Familiarise yourself with the artists and the artwork that your child is learning about. Look in books or on the internet for pieces by the artists and talk about them. Find art by other artists that you like and compare it to the featured artists. If you feel confident, you can go into more depth using the vocabulary. However, if not, leave that to the teachers and just enjoy looking at the pieces and asking general questions:
- What do you like or dislike about the art?
- How does the art make you feel?
- Is it life-like or not?
- What colours can you see?
The Tate Gallery has a good children’s website with games and activities which children can explore.
Children in Need
A huge thanks for the money you donated this morning. So far, we’ve raised £351.81!! Amazing
A few people asked if the buckets would be there at the end of the day – yes they will be. I’ll send you the grand total as soon as I know.
Thanks for your generosity
A happy and healthy place to learn…PE
This year, we’ve thought a lot about how we teach PE at Scholes (Elmet) Primary School. We’ve re-designed our curriculum and really value how an effective, whole-school approach to our PE curriculum helps our school to be a happy and healthy place to learn.
As part of this, we worked alongside Foot-Tech. They’re an innovative sports coaching company that provide sessions across the city for children to develop their skills and develop a life-long love of sport and physical activity. We’re lucky to have worked with them over the last few months to improve our PE provision.
Recently, they came into school to work with our Early Years and KS1 teachers to deliver some valuable CPD about how to teach effective PE lessons. Their purposeful, game-based approach to delivering PE matches our vision and they’ve helped us to develop our provision for Early Years and KS1.
We’re grateful for their support and hope you can check out their website for how to get your child involved in what they do.
Help at home by asking your child what they’re learning about in their PE lessons.
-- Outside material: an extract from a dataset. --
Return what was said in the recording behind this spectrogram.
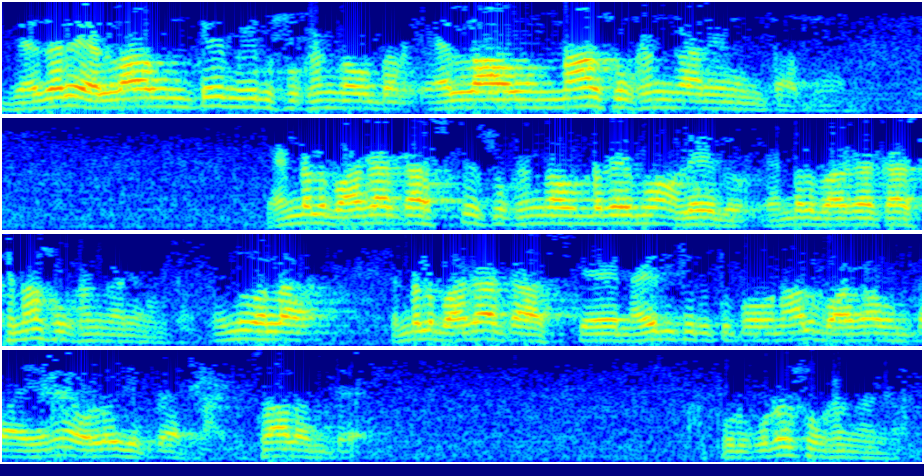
వెదర్ ఎలా ఉంటే మీరు సుఖంగా ఉంటారు? ఎలా ఉన్నా సుఖంగానే ఉంటాము. ఎండలు బాగా కాస్తే సుఖంగా ఉండరేమో? లేదు. ఎండలు బాగా కాసినా సుఖంగానే ఉంటాం ఎందువల్ల? ఎండలు బాగా కాస్తే నైరుతి ఋతుపవనాలు బాగా ఉంటాయని ఎవరో చెప్పారు. నాకు చాలంతే. అప్పుడు కూడా సుఖంగానే ఉంటాం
What’re they enjoying? What skills are they learning? At the moment, all our children are developing their confidence, strength, flexibility and coordination through gymnastics.